Z = \(\frac {\bar { x } -µ }{\frac{σ}{√n}}\) N (0, 1)

Under the null hypothesis that the sample has been drawn from a population with mean and variance σ², i.e., there is no significant difference between the sample mean (\(\bar { x }\)) and the population mean (α), the test statistic (for large samples) is:

Z = \(\frac {\bar { x } -µ }{\frac{σ}{√n}}\)

Question 5.

Determine the standard error of proportion for a random sample of 500 pineapples was taken from a large consignment and 65 were found to be bad?

Solution:

sample size n = 500

No. of bad pine apples = 65

sample proportion = P = \(\frac { 65 }{500}\) = 0.13

Q = 1 – p ⇒ Q = 1 – 0.13

∴ Q = 0.87

The S.E for sample proportion is given by

S.E = \(\sqrt{\frac { PQ }{N}}\) = \(\sqrt{\frac { (0.13)(0.87) }{500}}\)

= \(\sqrt{\frac { 0.1131 }{500}}\) = \(\sqrt{0.0002262}\)

= 0.01504

∴ S.E = 0.015

Hence the standard error for sample proportion is S.E = 0.015

Question 6.

A sample of 100 students are drawn from a school The mean weight and variance of the sample are 67.45 kg and 9 kg respectively find (a) 95% and (b) 66% confidence intervals for estimating the mean weight of the students.

Solution:

sample size n = 100

The sample mean = \(\bar { x }\) = 67.45

The sample variance S² = 9

The sample standard deviation S = 3

S.E = \(\frac { S }{√n}\) = \(\frac { 3 }{\sqrt{100}}\) = \(\frac { 3 }{10}\) = 0.3

(a) The 95% confidence limits for µ are given by

\(\bar { x }\) – z_{\(\frac { α }{2}\)} S.E < µ < \(\bar { x }\) + z_{\(\frac { α }{2}\)} S.E
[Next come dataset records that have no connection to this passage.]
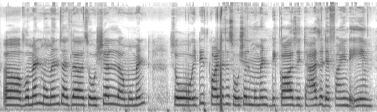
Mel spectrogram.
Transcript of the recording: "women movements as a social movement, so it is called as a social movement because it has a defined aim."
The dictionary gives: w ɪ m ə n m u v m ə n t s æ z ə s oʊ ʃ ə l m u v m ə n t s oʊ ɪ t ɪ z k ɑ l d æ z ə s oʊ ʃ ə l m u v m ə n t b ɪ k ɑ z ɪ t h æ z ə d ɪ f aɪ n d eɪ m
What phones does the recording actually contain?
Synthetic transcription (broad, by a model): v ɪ m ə n m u m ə n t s æ z ə s oʊ ʃ ə l m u m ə n t s oʊ ɪ t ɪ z k ɑ l d æ z ə s oʊ ʃ ə l m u m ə n t b ɪ k ɑ z ɪ t h æ z ə d ɪ f aɪ n d eɪ m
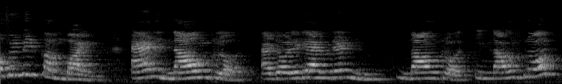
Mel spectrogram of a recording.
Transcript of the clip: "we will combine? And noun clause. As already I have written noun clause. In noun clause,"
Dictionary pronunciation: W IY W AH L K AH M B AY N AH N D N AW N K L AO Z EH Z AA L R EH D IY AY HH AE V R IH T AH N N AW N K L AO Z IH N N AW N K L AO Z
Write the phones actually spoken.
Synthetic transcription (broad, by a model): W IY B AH N K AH M B AY N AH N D N AW N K L AO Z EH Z AA L R EH D IY AY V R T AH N N AW N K L AO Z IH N N AW N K L AO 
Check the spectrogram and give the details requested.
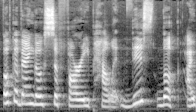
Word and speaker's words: Okavango: is the new Nomad palette so it is okavango I had to just look at the pronunciation okavango Safari palette this look I wore my leopard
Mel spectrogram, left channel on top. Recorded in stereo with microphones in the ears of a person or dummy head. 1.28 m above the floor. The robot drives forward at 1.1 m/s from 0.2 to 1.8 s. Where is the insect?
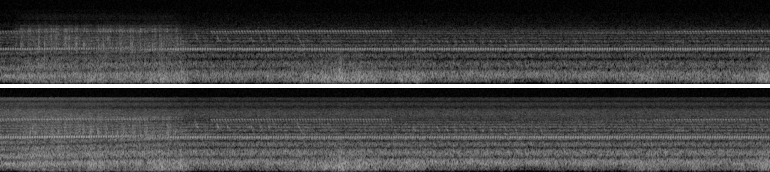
55° right (ahead or behind); by 7.7 s 40° right (ahead or behind).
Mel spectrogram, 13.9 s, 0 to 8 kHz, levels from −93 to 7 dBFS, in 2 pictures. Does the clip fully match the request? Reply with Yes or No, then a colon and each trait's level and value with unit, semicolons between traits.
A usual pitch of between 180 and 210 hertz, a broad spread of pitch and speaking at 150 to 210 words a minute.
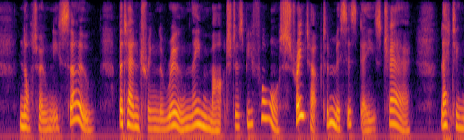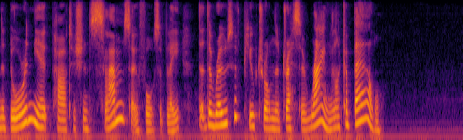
Yes: high, 190 Hz; wide, 6.7 semitones; average, 170 wpm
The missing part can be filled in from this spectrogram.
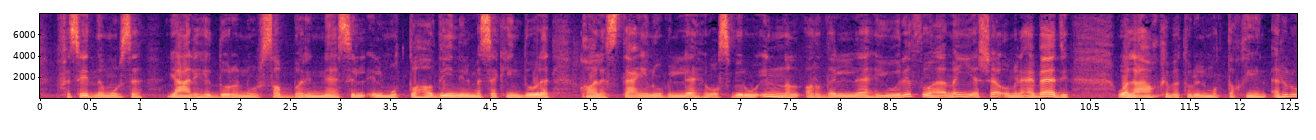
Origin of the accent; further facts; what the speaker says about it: Egypt; كلنا كمصريين، كلنا شركاء وطن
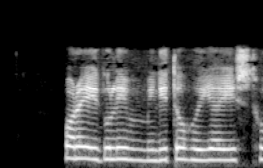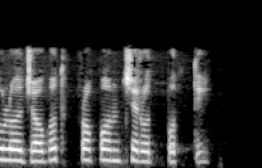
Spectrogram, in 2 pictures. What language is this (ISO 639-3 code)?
ben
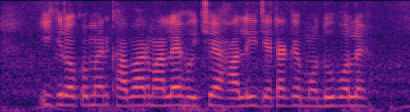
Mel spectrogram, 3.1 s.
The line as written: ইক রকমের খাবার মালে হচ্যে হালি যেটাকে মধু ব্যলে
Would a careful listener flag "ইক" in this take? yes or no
no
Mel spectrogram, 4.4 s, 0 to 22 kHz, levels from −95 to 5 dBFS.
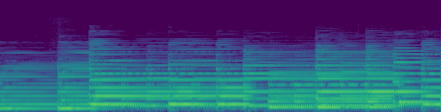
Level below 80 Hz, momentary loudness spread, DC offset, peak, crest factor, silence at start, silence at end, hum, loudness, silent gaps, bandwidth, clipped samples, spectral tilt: -66 dBFS; 5 LU; under 0.1%; -10 dBFS; 14 dB; 0 s; 0 s; none; -25 LUFS; none; 5.2 kHz; under 0.1%; -9.5 dB/octave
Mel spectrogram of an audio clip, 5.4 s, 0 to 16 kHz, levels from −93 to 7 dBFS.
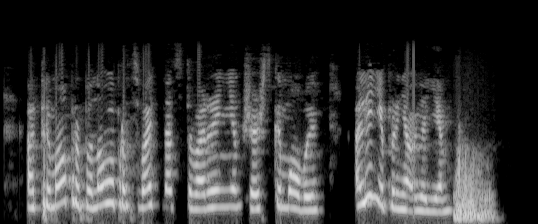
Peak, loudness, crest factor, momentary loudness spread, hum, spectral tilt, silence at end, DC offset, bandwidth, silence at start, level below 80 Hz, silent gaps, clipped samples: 0 dBFS; -14 LUFS; 14 dB; 6 LU; none; -8.5 dB/octave; 0.4 s; under 0.1%; 6.8 kHz; 0.25 s; -40 dBFS; 3.41-3.54 s; under 0.1%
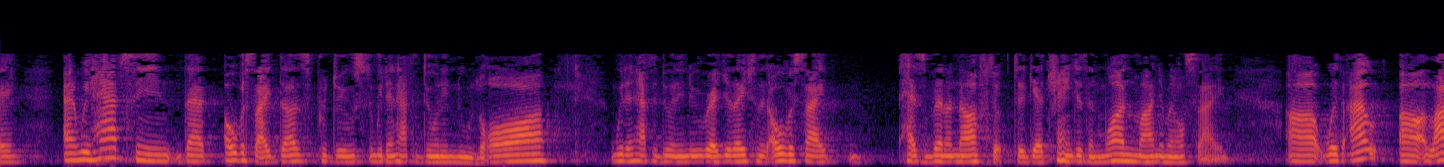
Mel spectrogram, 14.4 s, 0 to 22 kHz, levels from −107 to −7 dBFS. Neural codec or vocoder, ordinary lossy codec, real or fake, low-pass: none; MP3, 24 kbps; real; 7.2 kHz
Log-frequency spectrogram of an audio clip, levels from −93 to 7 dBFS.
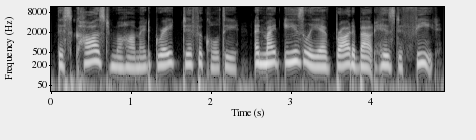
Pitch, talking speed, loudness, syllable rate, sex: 205 Hz, 160 wpm, -18 LUFS, 5.1 syllables/s, female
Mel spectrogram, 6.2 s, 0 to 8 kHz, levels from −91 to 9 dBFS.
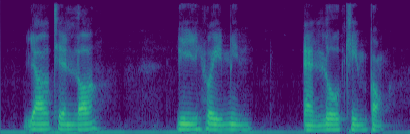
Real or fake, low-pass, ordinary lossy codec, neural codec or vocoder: fake; 7.2 kHz; none; codec, 24 kHz, 3 kbps, HILCodec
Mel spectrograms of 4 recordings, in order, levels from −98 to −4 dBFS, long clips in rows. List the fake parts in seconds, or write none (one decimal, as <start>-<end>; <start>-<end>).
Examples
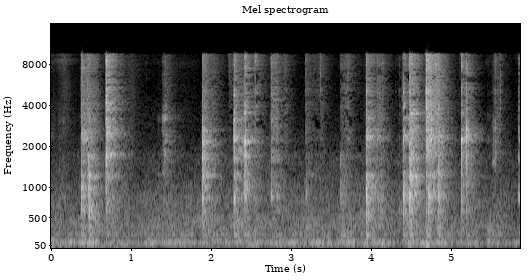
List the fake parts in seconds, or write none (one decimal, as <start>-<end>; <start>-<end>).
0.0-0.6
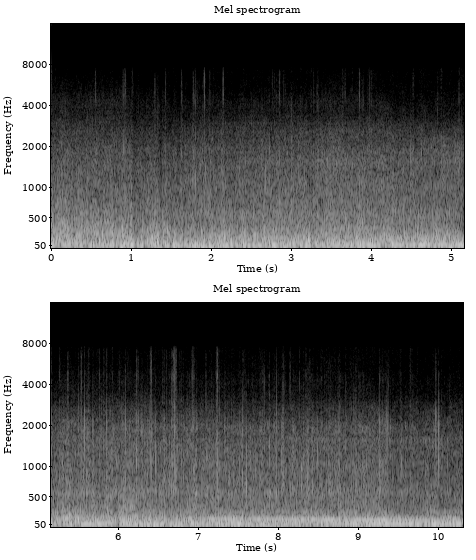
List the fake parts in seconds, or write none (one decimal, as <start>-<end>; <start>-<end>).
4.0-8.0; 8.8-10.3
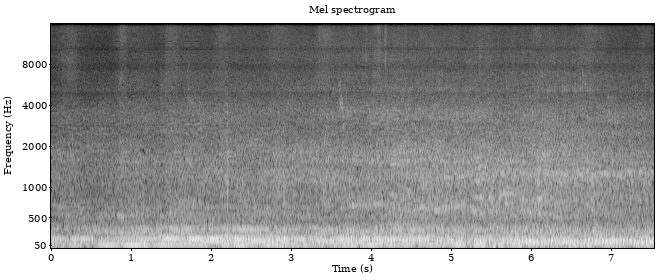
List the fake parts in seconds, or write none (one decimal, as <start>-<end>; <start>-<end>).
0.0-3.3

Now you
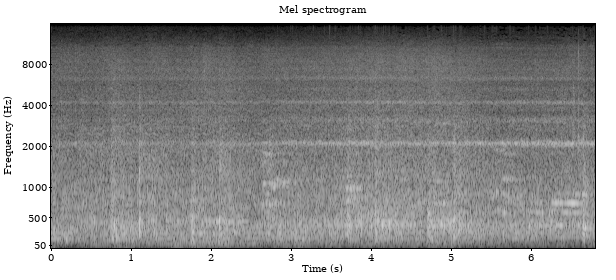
0.0-2.8

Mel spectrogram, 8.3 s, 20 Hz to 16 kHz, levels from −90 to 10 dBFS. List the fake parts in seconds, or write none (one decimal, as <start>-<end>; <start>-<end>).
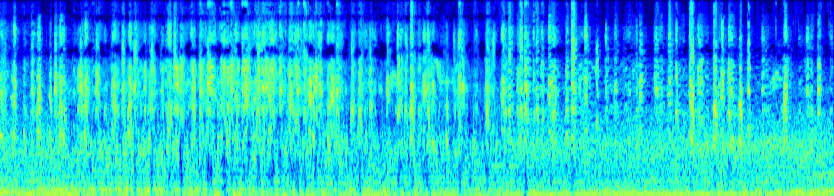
0.7-5.1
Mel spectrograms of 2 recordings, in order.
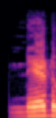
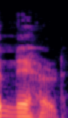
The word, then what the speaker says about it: नेहड़: हालांकि जालोर वाले इसको नेहड़ कम लिखते हैं या कम पढ़ते हैं, डायरेक्ट है को साइलेंट करते हुए डायरेक्ट क्या बोल देते हैं? नेड बोलते हैं। बाकी सही शब्द है नेहड़।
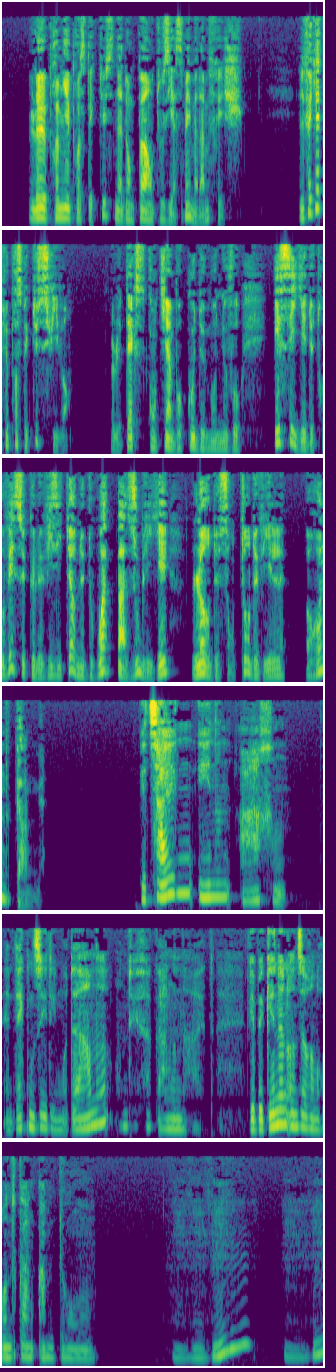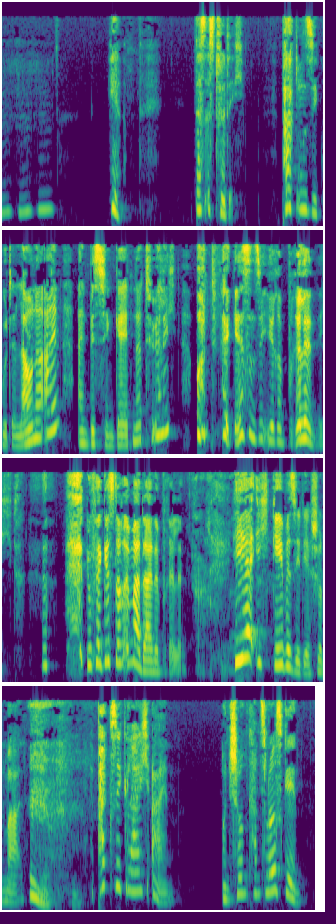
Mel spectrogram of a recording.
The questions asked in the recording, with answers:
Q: Essayez de trouver ce que le visiteur ne doit pas oublier lors de son tour de ville, Rundgang.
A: Le visiteur est prié avec Moore de ne pas oublier ses lunettes.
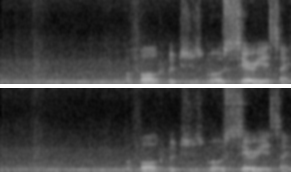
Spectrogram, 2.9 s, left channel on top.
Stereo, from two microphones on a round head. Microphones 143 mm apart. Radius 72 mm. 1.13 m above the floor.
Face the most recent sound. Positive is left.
turn(degrees=60)  # may be behind; listen again after turning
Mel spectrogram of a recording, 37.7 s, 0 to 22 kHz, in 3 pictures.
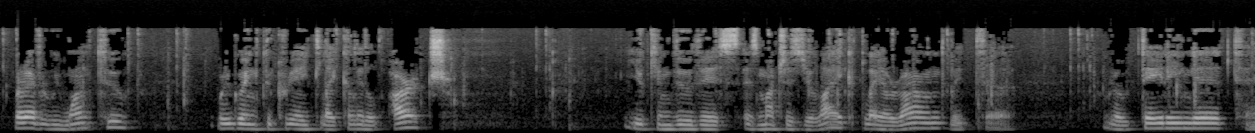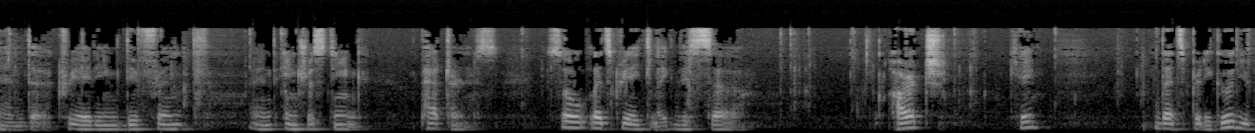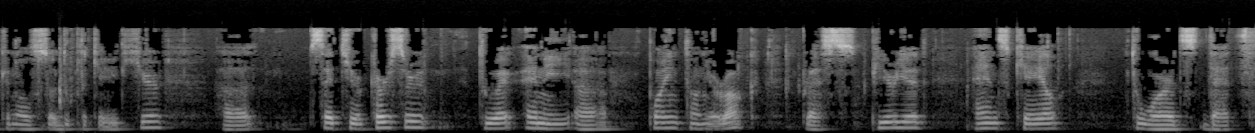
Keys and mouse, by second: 1.3 r, 2.3 shift+d, 3.3 g, 5.0 r, 6.4 s, 8.9 shift+d, 10.4 r, 12.4 r, 15.0 shift+d, 16.4 middle click, 16.4 click, 16.5 middle click, 16.6 click, 16.8 middle click, 16.8 click, 16.9 middle click, 19.3 r, 22.3 click, 23.1 click, 23.2 click, 26.3 shift+d, 33.6 ., 35.4 s.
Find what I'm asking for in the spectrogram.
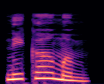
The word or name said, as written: ನಿಕಾಮಂ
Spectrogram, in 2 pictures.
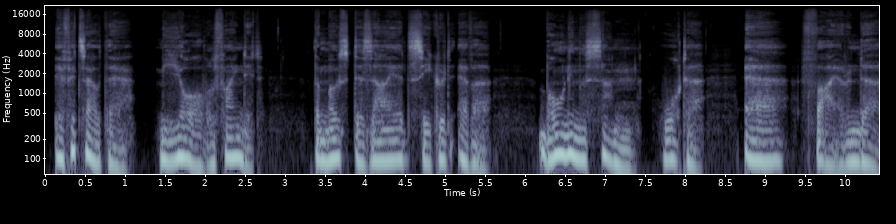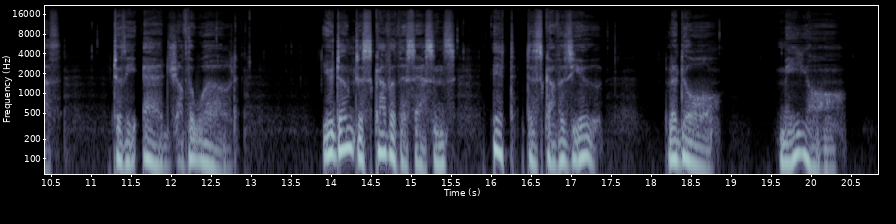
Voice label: English Intimate

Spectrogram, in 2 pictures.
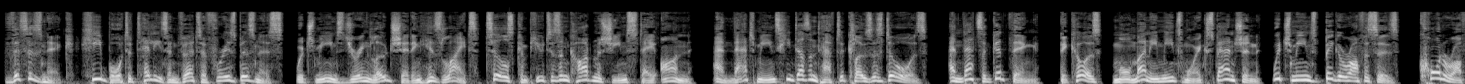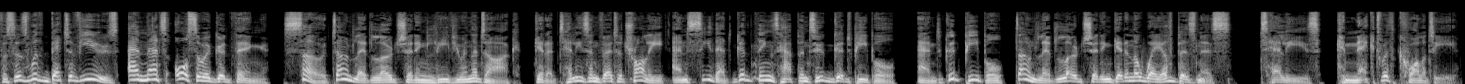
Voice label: English Conversational

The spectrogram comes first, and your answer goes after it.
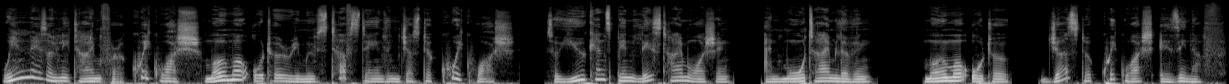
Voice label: English Soft Sell

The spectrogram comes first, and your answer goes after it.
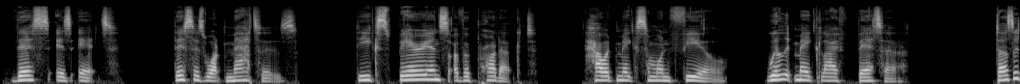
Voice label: English Corporate

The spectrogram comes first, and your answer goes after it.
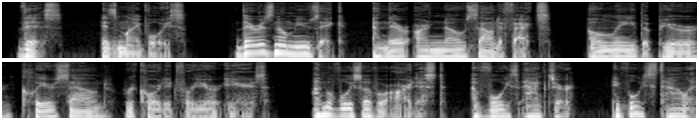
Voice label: English American Accent; OSM Talent

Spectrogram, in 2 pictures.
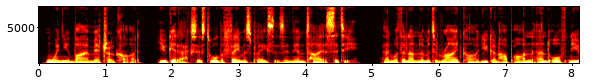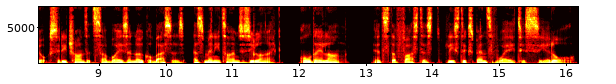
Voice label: English Conversational

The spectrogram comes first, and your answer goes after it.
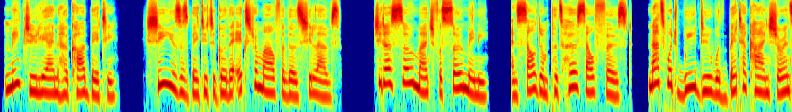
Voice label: English Conversational

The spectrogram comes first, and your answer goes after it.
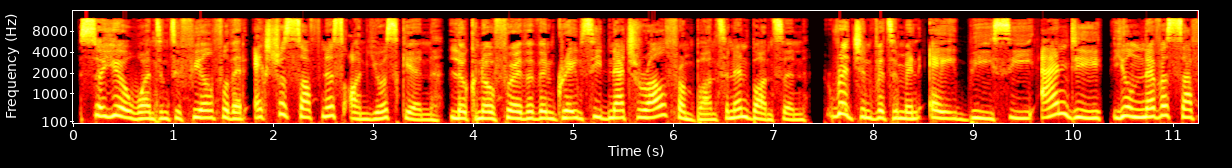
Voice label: English Softsell

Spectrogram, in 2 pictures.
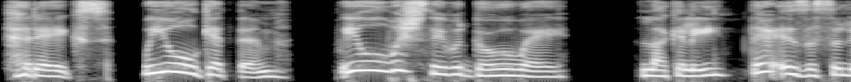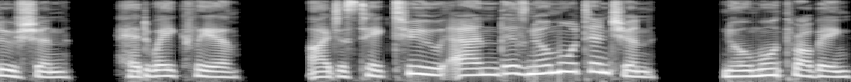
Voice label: English Conversational

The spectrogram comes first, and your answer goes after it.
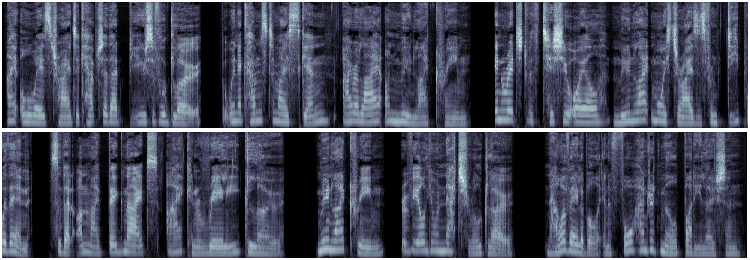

67.45 – (1.96 × 0.3) ≤ µ ≤ 67.45 + (1.96 × 0.3) 67.45 – 0.588 ≤ µ ≤ 67.45 + 0.588

66.862 ≤ µ ≤ 68.038

The confidential limits is (66.86, 68.04)

(b) The 99% confidence limits for estimating µ are given by

\(\bar { x }\) – z_{\(\frac { α }{2}\)} S.E ≤ µ ≤ \(\bar { x }\) + z_{\(\frac { α }{2}\)} S.E

67.45 – (2.58 × 0.3) ≤ µ ≤ 67.45 + (2.58 × 0.3)

67.45 – 0.774 ≤ µ ≤ 67.45 + 0.774

66.676 ≤ µ ≤ 68.224

∴ The 99% confidence limits is (66.68, 68.22)

Question 7.

The mean I.Q of a sample of 1600 children was 99. it is likely that this was a random sample from a population with mean I.Q 100 and standard deviation 15? (Test at 5% level of significance)

Solution:

sample size n = 1600

\(\bar { x }\) = 99

sample mean

Population mean µ = 100

population S.D σ = 15

under the Null hypothesis H_{0} : µ = 100

Alternative hypothesis H_{1} : µ = 100 (two tails)

Level of significance µ = 0.05

z = -2.666

z = -2.67

Calculated value |z| = 2.67

critical value at 5% level of significance is

z_{\(\frac { α }{2}\)} = 1.96

Inference:

Since the calculated value is greater than table value i.e z ⇒ z_{\(\frac { α }{2}\)} at 5% level of significance, the null hypothesis is rejected. Therefore we conclude that the sample mean differs, significantly from the population mean.